I got married this summer. We had been together for about ten years and had known each other since primary school. We were in the same school and his mother was my primary school teacher. As a teenager, I went to his home for the first time as a girlfriend – it was humiliating! His mother knew all about my embarrassing hair and makeup experiments and of course, she had to pull out old school photos!
We live in Espoo, close to where I grew up. It’s a very family-centric life: my husband’s aunt sometimes pops by in the middle of the workday to drop off a freshly baked loaf of bread or my mother-in-law wanders across the street to fix a table. Every day, when there’s not a global pandemic going around, I would hop on my bike and cycle to the campus in Helsinki, which connects to Espoo by a bridge.

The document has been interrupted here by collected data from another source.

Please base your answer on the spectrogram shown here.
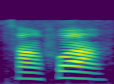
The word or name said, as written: sangfroid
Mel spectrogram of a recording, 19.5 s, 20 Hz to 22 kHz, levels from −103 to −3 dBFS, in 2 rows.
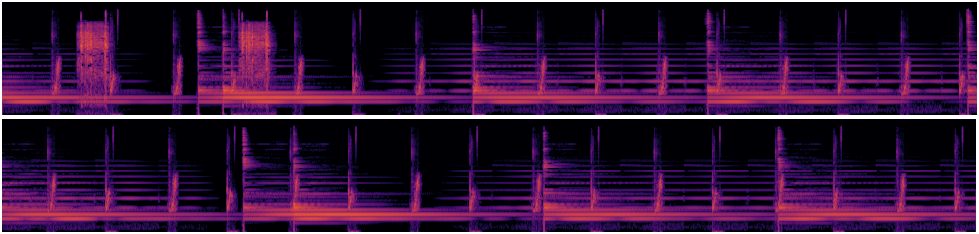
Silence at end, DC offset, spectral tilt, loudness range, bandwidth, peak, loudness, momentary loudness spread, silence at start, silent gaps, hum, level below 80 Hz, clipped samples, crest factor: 0 s; under 0.1%; 1.5 dB/octave; 9 LU; 16 kHz; -18 dBFS; -46 LUFS; 18 LU; 0 s; none; none; -78 dBFS; under 0.1%; 30 dB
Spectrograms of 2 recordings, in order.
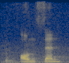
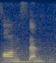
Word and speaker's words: onsen: do you pronounce it we say onsen in japanese onsen onsen that's how we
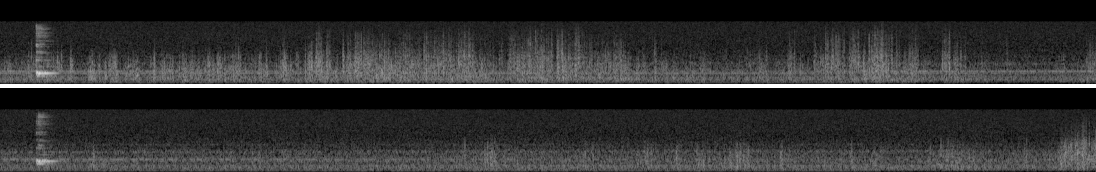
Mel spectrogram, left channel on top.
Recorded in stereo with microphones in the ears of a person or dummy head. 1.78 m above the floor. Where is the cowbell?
35° left (ahead or behind), 5 m.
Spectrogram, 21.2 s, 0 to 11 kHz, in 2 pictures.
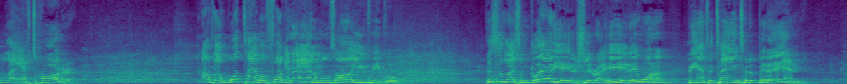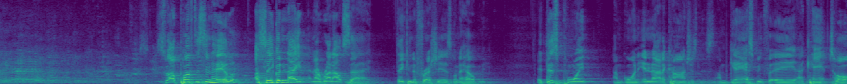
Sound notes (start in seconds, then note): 5.5 audience laughing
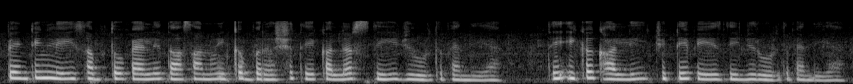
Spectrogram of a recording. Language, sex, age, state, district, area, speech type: Punjabi, female, 18-30, Punjab, Pathankot, rural, spontaneous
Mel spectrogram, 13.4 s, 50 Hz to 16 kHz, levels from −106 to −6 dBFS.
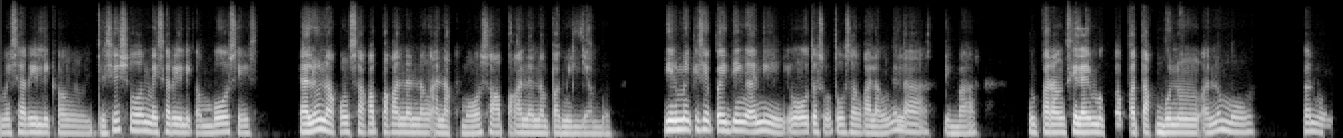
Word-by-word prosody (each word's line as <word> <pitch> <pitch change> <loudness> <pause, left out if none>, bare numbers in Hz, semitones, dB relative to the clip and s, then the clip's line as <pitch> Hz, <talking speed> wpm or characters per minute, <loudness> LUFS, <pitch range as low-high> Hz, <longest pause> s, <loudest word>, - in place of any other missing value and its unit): May 150 0 -4
sarili 160 0 +1
kang 145 -2 -7
desisyon, 190 +4 0
may 165 - +2
sarili 160 -3 0
kang 145 0 -5
boses, 155 -4 -1 0.4
lalo 170 +5 +6
na 185 -6 +4
kung 170 0 -1
sa 170 -1 -3
kapakanan 160 -2 0
ng 150 -1 -2
anak 145 -3 -3
mo, 140 +1 -2
sa 150 -2 -3
kapakanan 150 -1 -2
ng 140 - -6
pamilya 140 -1 -4
mo. 130 -1 -10 0.5
'Di 210 +1 +7
naman 215 -1 +6
kasi 215 -1 +3
puwedeng 195 0 +3
ano, 175 -3 +1
utos-utusan 160 -1 -1
ka 145 - -2
lang 145 +4 -3
nila, 170 -4 -3 0.2
'di 140 - -7
ba? 135 0 -4 0.6
Yung 160 - -4
parang 160 -1 +3
sila'y 160 -1 +5
magpapatakbo 155 0 -1
nung 155 -1 +1
ano 165 +6 -2
mo, 170 -4 -1 0.6
ganon. 175 -5 -4
160 Hz, 180 wpm, -22 LUFS, 145-170 Hz, 0.6 s, Di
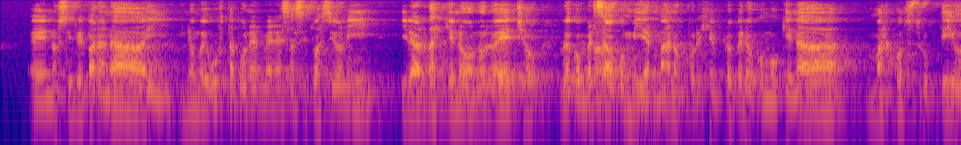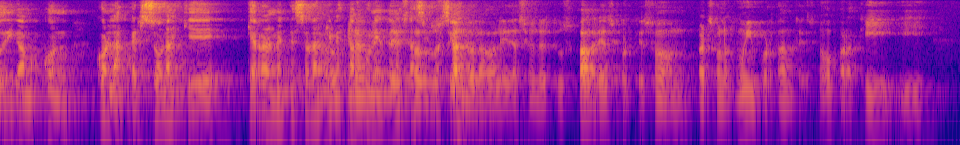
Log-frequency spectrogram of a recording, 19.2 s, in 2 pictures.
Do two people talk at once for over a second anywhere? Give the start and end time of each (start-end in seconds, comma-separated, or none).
12.8-14.3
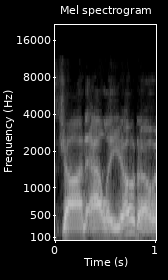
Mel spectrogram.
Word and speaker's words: John Alioto: Next up is John Alioto.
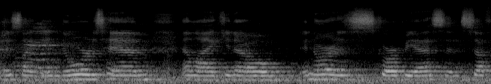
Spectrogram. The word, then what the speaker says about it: Scorpius: I believe I'm pronouncing Draco's son's name right. Scorpio. Scorpius.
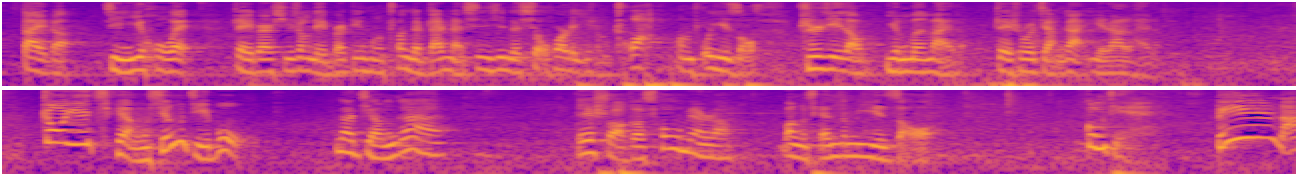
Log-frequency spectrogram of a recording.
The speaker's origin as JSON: {"language": "Chinese", "region": "northern China", "country": "China", "said": "您看南方人呢，跟咱们北方人不太一样。我是北方人啊"}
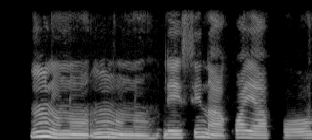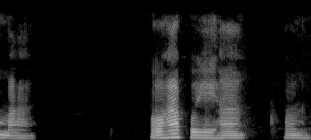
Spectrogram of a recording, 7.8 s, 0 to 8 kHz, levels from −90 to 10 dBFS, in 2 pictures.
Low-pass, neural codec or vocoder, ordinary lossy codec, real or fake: 7.2 kHz; none; none; real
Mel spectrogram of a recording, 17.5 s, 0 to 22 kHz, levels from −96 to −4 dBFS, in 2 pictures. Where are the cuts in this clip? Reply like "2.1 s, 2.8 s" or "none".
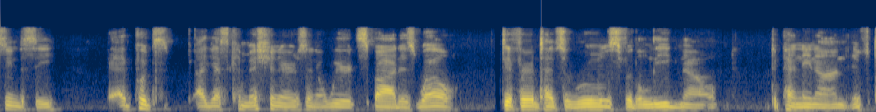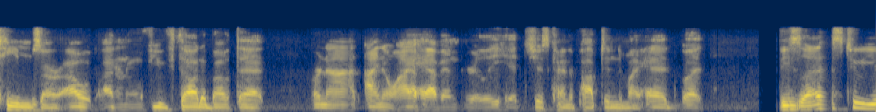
none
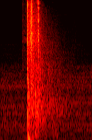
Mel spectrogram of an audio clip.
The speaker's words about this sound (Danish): Der lød et skud, sekundet efter et til. Og så et til.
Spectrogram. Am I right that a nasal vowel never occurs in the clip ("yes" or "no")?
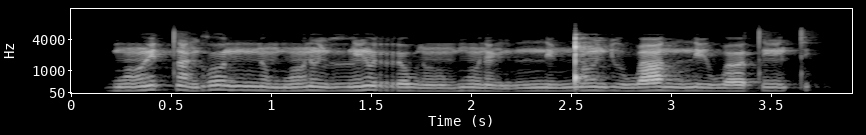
no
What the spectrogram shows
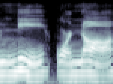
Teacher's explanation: The English mouth simply dropped the first consonant.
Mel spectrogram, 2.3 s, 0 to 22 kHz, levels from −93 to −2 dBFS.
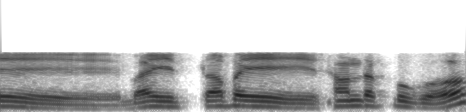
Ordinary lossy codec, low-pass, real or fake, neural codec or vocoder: AAC, 32 kbps; 3.6 kHz; real; none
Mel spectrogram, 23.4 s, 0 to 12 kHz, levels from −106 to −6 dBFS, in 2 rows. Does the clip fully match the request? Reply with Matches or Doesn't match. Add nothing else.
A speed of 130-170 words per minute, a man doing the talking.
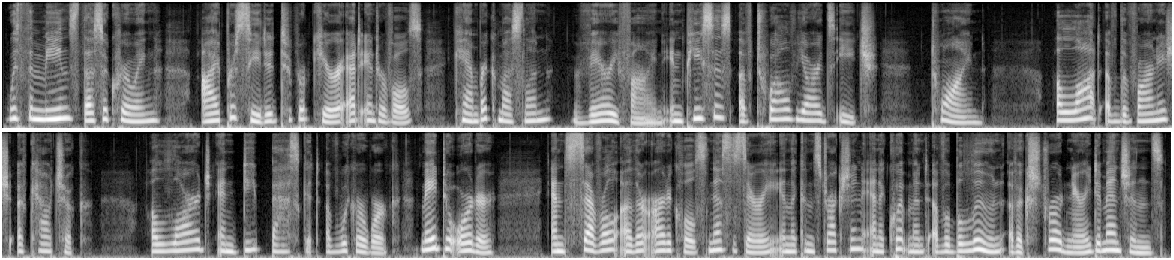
Doesn't match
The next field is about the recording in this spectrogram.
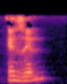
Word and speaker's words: Ezel: Y bueno, los Bañar para el verde usaban Ezel, escrito con Z pero pronunciado con S sonora.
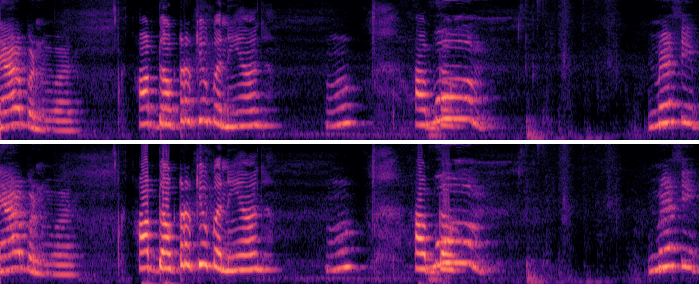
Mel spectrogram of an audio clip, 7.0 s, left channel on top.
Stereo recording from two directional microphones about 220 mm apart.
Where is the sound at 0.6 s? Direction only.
15° left (ahead or behind).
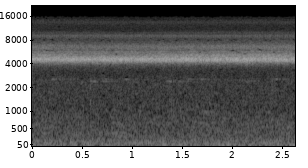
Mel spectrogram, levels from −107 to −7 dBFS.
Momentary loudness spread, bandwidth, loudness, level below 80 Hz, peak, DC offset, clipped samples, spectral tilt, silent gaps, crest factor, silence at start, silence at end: 1 LU; 16 kHz; -37 LUFS; -68 dBFS; -28 dBFS; under 0.1%; under 0.1%; 0.5 dB/octave; none; 12 dB; 0 s; 0 s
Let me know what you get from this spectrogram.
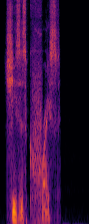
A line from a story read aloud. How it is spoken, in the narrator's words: Jeff said bitterly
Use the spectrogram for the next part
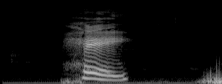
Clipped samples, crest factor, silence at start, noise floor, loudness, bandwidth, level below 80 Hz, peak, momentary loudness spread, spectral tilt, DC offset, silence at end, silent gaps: under 0.1%; 20 dB; 0.65 s; -56 dBFS; -22 LUFS; 14.5 kHz; -46 dBFS; -6 dBFS; 22 LU; -4 dB/octave; under 0.1%; 0 s; none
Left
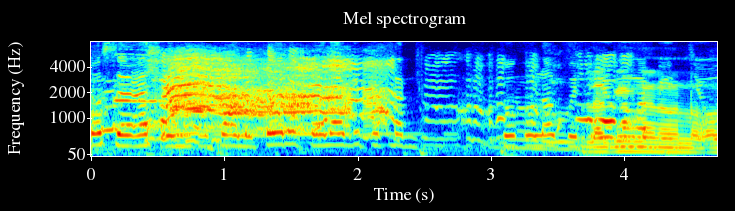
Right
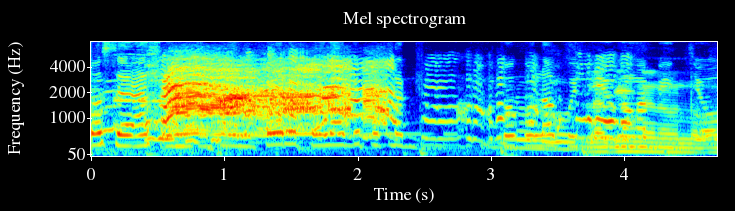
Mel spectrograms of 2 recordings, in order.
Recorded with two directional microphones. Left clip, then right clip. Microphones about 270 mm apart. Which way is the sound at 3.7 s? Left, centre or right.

I started at Wärtsilä towards the end of my studies as a summer trainee. Later, I landed the position in digital marketing that I currently hold. My team had to adapt very quickly to the COVID situation, adopting new platforms and ways of working into everyday use. As a team, I am very proud of how quickly we adapted to the situation and the amount of knowledge and skill that the team holds. Last year, I was speaking at a massive US marketing convention on how we have handled the COVID situation. That was a huge milestone for me personally, of course, but also for the team since my line manager and I were the only ones from Finland speaking there. This year, two other members from my team will join us at the convention.
My job is very global, meaning I constantly collaborate with people from across Europe, the USA and Asia. I feel that all of my international experience has really prepared me for my current position at Wärtsilä; it has given me language skills and the ability to communicate with people from differing backgrounds. Every day, I am in international surroundings, so adapting my behaviour to the context and group I am with has been useful. I can also read between the lines a bit, sometimes what is said out loud is different from the actual meaning.
This type of “home internationality” has been an extremely interesting combination for me; working in an international community and then cycling back home where my relatives and in-laws live close by. I have these two entirely different worlds, connected by a bridge.
I find inspiration in everyone. That’s an idea that I have taught myself: every human has something interesting or unique about them. Every once in a while, you encounter people that you don’t see eye to eye with but even they have skills, views or something about them that is unique. Even though some things must be handled alone, I am very team-centric – be it at work, with family or in the sporting arena. My biggest values are transparency and honesty – even when it comes to mistakes. Communicating what didn’t work will also help the team move forward and develop.
I have a full-steam-ahead approach to life. I am easily excited and curious, and I constantly have a self-development project ongoing. Work is very important, as it’s a form of self-development and a source of inspiration for me. I feel my positivity and energy can be inspiring to others – I keep a folder in my email about successes and good feedback, so I have that to look back to when things get challenging.
One of the important attitudes I have is to take on tasks that are a little more challenging than I think I can do. Then, I learn the skills and tools needed and, if it doesn’t work, we at least know what not to do! But when people listen to me and trust my expertise, that gives me a lot of confidence.
It’s important to dream – every day I write down my dreams and aspirations into a little golden journal. If there’s one thing I could teach others, it would be not to hold yourself back. You’d be surprised at what you can do when you don’t set yourself limits.